When Lilacs Last in the Door-Yard Bloom'd
When Lilacs Last in the Door-Yard Bloom’d. Methodist DeBakey Cardiovascular Journal: January 2013, Vol. 9, No. 1, pp. 56.
When lilacs last in the door-yard bloom’d,
And the great star early droop’d in the western sky in the night,
I mourn’d—and yet shall mourn with ever-returning spring.
ever-returning spring, trinity sure to me you bring,
Lilac blooming perennial and drooping star in the west,
And thought of him I love.
powerful western fallen star!
shades of night! O moody, tearful night!
great star disappear’d! O the black murk that hides the star!
ruel hands that hold me powerless! O helpless soul of me!
harsh surrounding cloud that will not free my soul!
In the door-yard fronting an old farm-house, near the white-wash’d palings,
Stands the lilac bush, tall-growing, with heart-shaped leaves of rich green,
With many a pointed blossom, rising, delicate, with the perfume strong I love,
With every leaf a miracle…and from this bush in the door-yard,
With delicate-color’d blossoms, and heart-shaped leaves of rich green,
A sprig, with its flower, I break.
In the swamp in secluded recesses,
A shy and hidden bird is warbling a song.
Solitary, the thrush,
The hermit, withdrawn to himself, avoiding the settlements,
Sings by himself a song.
Song of the bleeding throat!
Death’s outlet song of life—(for well, dear brother, I know
If thou wast not gifted to sing, thou would’st surely die.)
Over the breast of the spring, the land, amid cities,
Amid lanes, and through old woods, (where lately the violets peep’d from the
ground, spotting the gray debris;)
Amid the grass in the fields each side of the lanes—passing the endless grass;
Passing the yellow-spear’d wheat, every grain from its shroud in the darkbrown
Passing the apple-tree blows of white and pink in the orchards;
Carrying a corpse to where it shall rest in the grave,
Night and day journeys a coffin.
— Walt Whitman
Walt Whitman (1819?1892) was one of the great poets of the nineteenth century and authentically American as well. He was a fervent admirer of Lincoln and worked as a nurse in Washington, D.C. during the Civil War. April 14, 2013 is the 148th anniversary of Lincoln’s death. “When Lilacs Last in the Dooryard Bloom’d” is Whitman’s tribute to the fallen president, a eulogy that follows the funeral cortege west to Illinois for his burial.
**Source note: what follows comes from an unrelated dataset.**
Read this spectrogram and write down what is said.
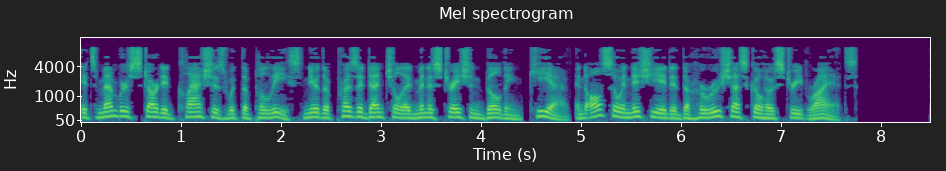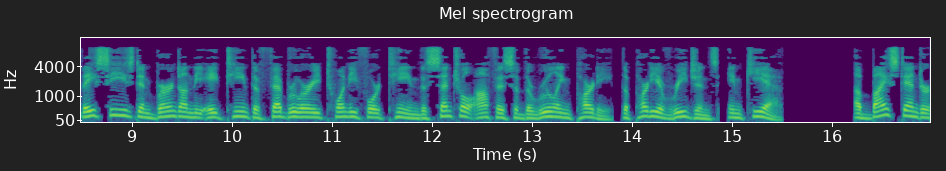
its members started clashes with the police near the Presidential Administration Building Kiev and also initiated the Hrushevskoho street riots. They seized and burned on 18 February 2014 the central office of the ruling party, the Party of Regions, in Kiev. A bystander,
The first five stanzas of the poem are reprinted here.